Be Prepared for a House Fire and Then Help to Spread the Word
The following information was gleaned from Ready.gov's Home Fires page. We recommend spending more time reading their detailed information and instructions in order to be as Fire Ready as possible. Are you a member of Neighborhood Watch or an alternative community safety group? Consider spreading the news to friends and neighbors by participating in FEMA's Pledge to Prepare program.
- Understand the Basics. Many people assume escaping a fire is simply a matter of hearing a fire alarm, or seeing flashy orange flames, and then getting out. Unfortunately, it's not that simple. Fire is:
- Fire Escape Plan. Make sure your family has a solid "Fire Escape Plan" in place. This should include things like:
- Establishing a primary route out of each room
- Coming up with a secondary plan in case rooms/exits are blocked by fire
- Purchasing fire escape equipment which has been safety tested by a reputable third-party agency, such as UL (Underwriter Labs).
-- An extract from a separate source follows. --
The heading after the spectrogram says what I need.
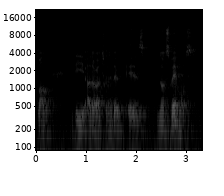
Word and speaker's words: nos vemos: The other alternative is nos vemos. It's kind of like see you or see you later. Pronunciation, o-e-o. Nos vemos. Nos vemos.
- Ensuring windows open freely and screens are easily popped out, even by young children
- That everyone can escape by feel - with eyes shut - in case the smoke is so thick it prevents clear vision
- Make sure all security bars have a quick release option and that every family member knows how to operate it
- Prepare children for firefighters in full uniform and/or masks. They can often look scary so children need to learn firefighters are there to help and to approach them without fear.
- Install smoke alarms. There should be a smoke alarm located in every bedroom, the hallways outside of sleeping areas, and on each level of your home. Test the alarms monthly and change the batteries twice a year to ensure alarms will function properly in case of a fire. Never disable a fire alarm while cooking.
These three simple tasks may end up saving the life of you or someone you love. Click Here for information on preventing house fires.